**What the task requires**
Give a faithful, exact copy of all entries, minus the images.

(Beginning of Extracted data)

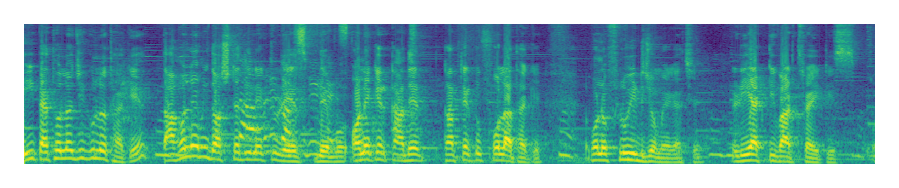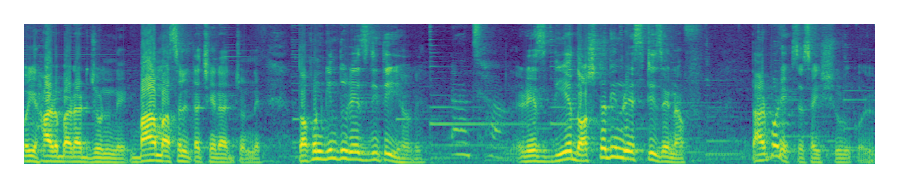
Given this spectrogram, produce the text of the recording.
এই প্যাথোলজিগুলো থাকে তাহলে আমি দশটা দিন একটু রেস্ট দেবো। অনেকের কাঁধের কাঁধটা একটু ফোলা থাকে। কোনো ফ্লুইড জমে গেছে রিয়াক্টিভ আর্থ্রাইটিস ওই হাড় বাড়ার জন্যে বা মাসেলটা ছেঁড়ার জন্যে তখন কিন্তু রেস্ট দিতেই হবে। আচ্ছা। রেস্ট দিয়ে দশটা দিন রেস্ট ইজ এনাফ তারপর এক্সারসাইজ শুরু করল।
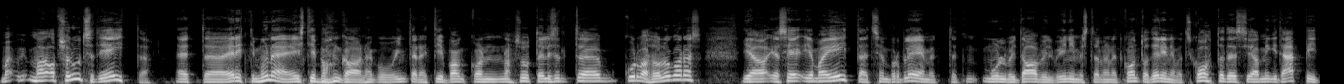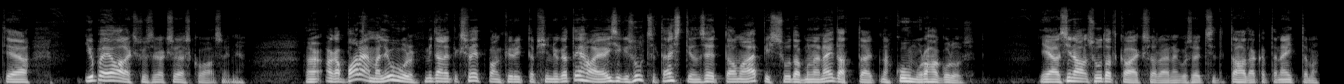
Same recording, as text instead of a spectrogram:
ma, ma absoluutselt ei eita, et äh, eriti mõne Eesti panga nagu internetipank on noh, suhteliselt äh, kurvas olukorras ja, ja see ja ma ei eita, et see on probleem, et, et mul või Taavil või inimestel on need kontod erinevates kohtades ja mingid äpid ja jube hea oleks, kui see oleks ühes kohas, on ju aga paremal juhul, mida näiteks Swedbank üritab siin ju ka teha ja isegi suhteliselt hästi, on see, et ta oma äpis suudab mulle näidata, et noh, kuhu mu raha kulus. ja sina suudad ka, eks ole, nagu sa ütlesid, et tahad hakata näitama.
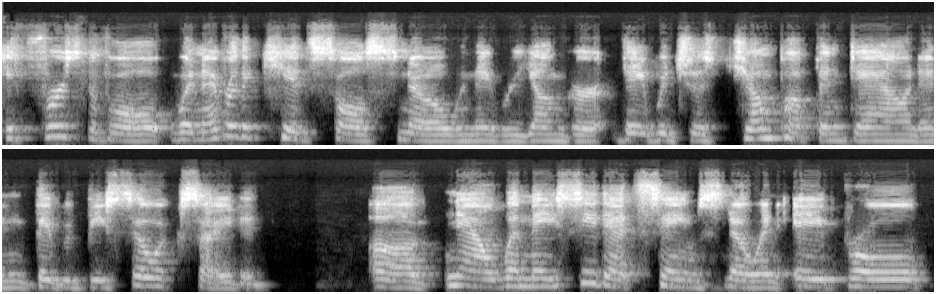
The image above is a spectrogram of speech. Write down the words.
it, first of all, whenever the kids saw snow when they were younger, they would just jump up and down and they would be so excited. Uh, now, when they see that same snow in April,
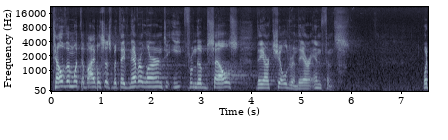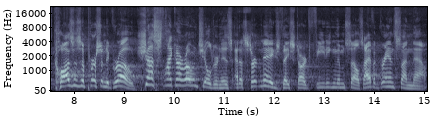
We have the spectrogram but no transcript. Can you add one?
tell them what the Bible says, but they've never learned to eat from themselves, they are children, they are infants. What causes a person to grow, just like our own children, is at a certain age they start feeding themselves. I have a grandson now.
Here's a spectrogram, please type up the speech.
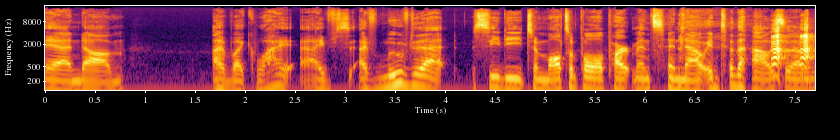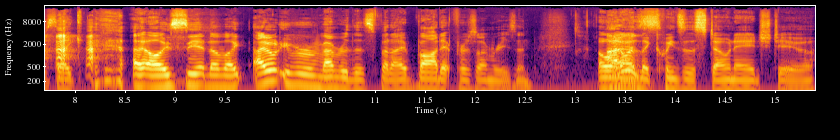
And um, I'm like, why? I've I've moved that CD to multiple apartments and now into the house, and I'm just like, I always see it, and I'm like, I don't even remember this, but I bought it for some reason. Oh, and I I, was- had like Queens of the Stone Age too.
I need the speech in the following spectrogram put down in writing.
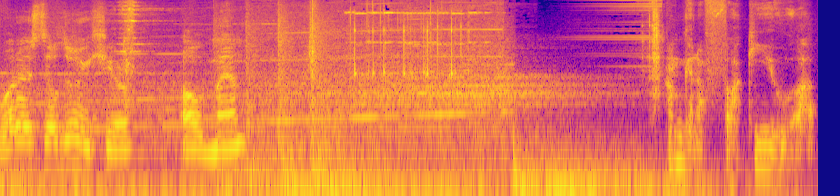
What are you still doing here, old man? I'm gonna fuck you up.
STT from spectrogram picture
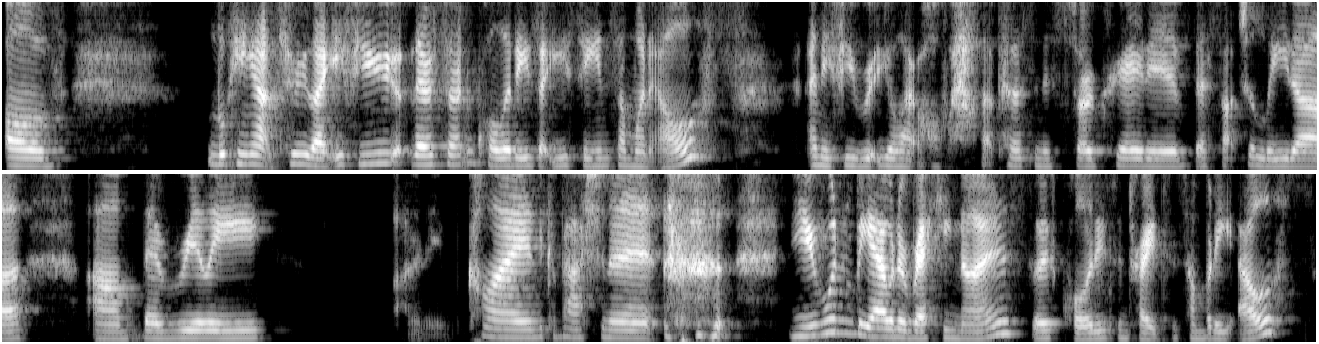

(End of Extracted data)

**Written answer**
Given this spectrogram, produce the text of the recording.
এই প্যাথোলজিগুলো থাকে তাহলে আমি দশটা দিন একটু রেস্ট দেবো। অনেকের কাঁধের কাঁধটা একটু ফোলা থাকে। কোনো ফ্লুইড জমে গেছে রিয়াক্টিভ আর্থ্রাইটিস ওই হাড় বাড়ার জন্যে বা মাসেলটা ছেঁড়ার জন্যে তখন কিন্তু রেস্ট দিতেই হবে। আচ্ছা। রেস্ট দিয়ে দশটা দিন রেস্ট ইজ এনাফ তারপর এক্সারসাইজ শুরু করল।
Same recording, as text instead of a spectrogram:
ma, ma absoluutselt ei eita, et äh, eriti mõne Eesti panga nagu internetipank on noh, suhteliselt äh, kurvas olukorras ja, ja see ja ma ei eita, et see on probleem, et, et mul või Taavil või inimestel on need kontod erinevates kohtades ja mingid äpid ja jube hea oleks, kui see oleks ühes kohas, on ju aga paremal juhul, mida näiteks Swedbank üritab siin ju ka teha ja isegi suhteliselt hästi, on see, et ta oma äpis suudab mulle näidata, et noh, kuhu mu raha kulus. ja sina suudad ka, eks ole, nagu sa ütlesid, et tahad hakata näitama.
The image above is a spectrogram of speech. Write down the words.
it, first of all, whenever the kids saw snow when they were younger, they would just jump up and down and they would be so excited. Uh, now, when they see that same snow in April,
We have the spectrogram but no transcript. Can you add one?
tell them what the Bible says, but they've never learned to eat from themselves, they are children, they are infants. What causes a person to grow, just like our own children, is at a certain age they start feeding themselves. I have a grandson now.
Here's a spectrogram, please type up the speech.
And um, I'm like, why? I've I've moved that CD to multiple apartments and now into the house, and I'm just like, I always see it, and I'm like, I don't even remember this, but I bought it for some reason. Oh, and I I, was- had like Queens of the Stone Age too.
I need the speech in the following spectrogram put down in writing.
What are you still doing here, old man? I'm gonna fuck you up.
STT from spectrogram picture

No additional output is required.